Current light field sensors typically consist of an imaging sensor and a separate microlens array, both of which are assembled into an optical system. While this allows the use of common CCD- or CMOS sensors, it may also introduce some issues where extreme precision is needed for optimal imaging conditions, e.g. with microlenses of micrometer-range focal lengths. A mismatch of these separately fabricated elements can affect image quality.
A new patent application by Jong Eun Kim at SK hynix (Korea) aims to solve these potential issues: The patent application details a novel light field imaging device where the microlens array is formed on top of the imaging sensor. Continue reading
Lytro recently upped their Immerge VR Camera to the next generation, with a larger and planar camera array for easier VR video production. Their most highly promoted feature is recording content at 6 degrees of freedom, meaning that you can’t just rotate your view around, but actually move your head around in space (within limits).
At the recent Tribeca Film Festival, the company presented a first VR video experience titled “Hallelujah”, featuring a performance of Leonard Cohen’s popular song, and recorded with the Lytro second-gen Immerge. Lytro’s “Making Of” video not only hints at what VR viewers will see in the video, but also gives some insight into the Immerge production controls and interfaces: Continue reading

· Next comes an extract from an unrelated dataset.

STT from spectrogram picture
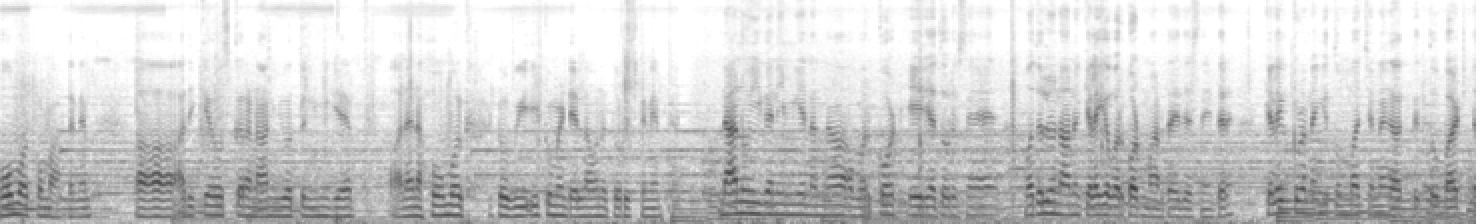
home work ಮಾಡ್ತೇನೆ. ಅದಕ್ಕೋಸ್ಕರ ನಾನು ಇವತ್ತು ನಿಮಗೆ ನನ್ನ ಹೋಮ್ವರ್ಕ್ ಟು ಇಕ್ವಿಪ್ಮೆಂಟ್ ಎಲ್ಲವನ್ನು ತೋರಿಸ್ತೇನೆ. ನಾನು ಈಗ ನಿಮಗೆ ನನ್ನ ವರ್ಕೌಟ್ ಏರಿಯಾ ತೋರಿಸ್ತೇನೆ. ಮೊದಲು ನಾನು ಕೆಳಗೆ ವರ್ಕೌಟ್ ಮಾಡ್ತಾ ಇದ್ದೆ ಸ್ನೇಹಿತರೆ. ಕೆಳಗೆ ಕೂಡ ನನಗೆ ತುಂಬ ಚೆನ್ನಾಗಿ ಆಗ್ತಿತ್ತು ಬಟ್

At this week’s National Association of Broadcasters (NAB) show in Las Vegas, a startup named Light Field Lab has announced they’re developing the next big thing in display technology: glasses-free holographic TVs.

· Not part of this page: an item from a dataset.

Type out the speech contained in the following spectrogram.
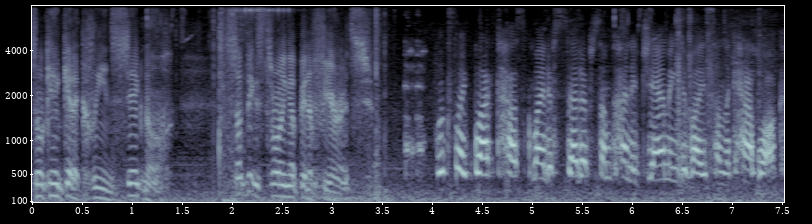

Founded by former Lytro specialists Jon Karafin (former Head of Light Field Video at Lytro), Brendan Bevensee (former Lead Engineer at Lytro) and Ed Ibe (former Lead Hardware Engineer at Lytro), the company is working on the “next generation of light field display technologies”. Continue reading
Back in August 2016, Lytro unveiled its first Virtual Reality experience, “Moon” (see below), to show off the capabilities of Immerge, the company’s groundbreaking, high-end production camera that records light fields for virtual reality. While it was reportedly an impressive experience for the VR viewer, it also had its limitations (especially with moving objects in the recorded scene).

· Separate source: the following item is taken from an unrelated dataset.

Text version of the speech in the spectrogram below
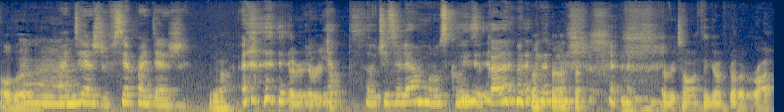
all the. Падежи, все падежи. yeah. Every, every, time, учителям русского языка. every time I think I've got it right,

Now, Ben Lang from RoadToVR talks about a recent visit to Lytro, where he saw the new and improved Immerge prototype. Continue reading
Today’s conventional cameras require a set of highly precise lenses and a large array of individual light sensors. This general blueprint limits the application of cameras for new uses, e.g. in ever-thinner smartphones, or in spectra outside the visible light range.
To overcome these limitations and completely rethink the basics of imaging, researchers from Rice University, Heriot Watt University and the University of Glasgow (among others) have recently developed a “compressive sensing” concept camera which uses only a single pixel and no lens whatsoever to record pictures using computational imaging. The trick here lies in the light source, which illuminates the scene using a series of defined black-and-white patterns (coded mask). Based on changes in the resulting light intensity across many exposures, the single pixel camera can then infer the position of objects and patterns in the scene.
Until recently such single-pixel systems required a large number of exposures in the range of 2000 or more. Now, Guy Satat and colleagues from MIT‘s Camera Culture lab have combined single-pixel camera with another cutting-edge technology, ultrafast femto- or picosecond light sensors. Looking not only at the intensity changes across masked illumination bursts, but also within individual bursts, the researchers are able to break up the signal into light reflected from different distances in the scene. This brings the number of required exposures down from 2500 to just 50 in the example outlined in the paper and video. Moving from a single pixel to several light-sensing pixels, placed in a defined sensor pattern, this number can be further reduced without losses in image qualilty. Continue reading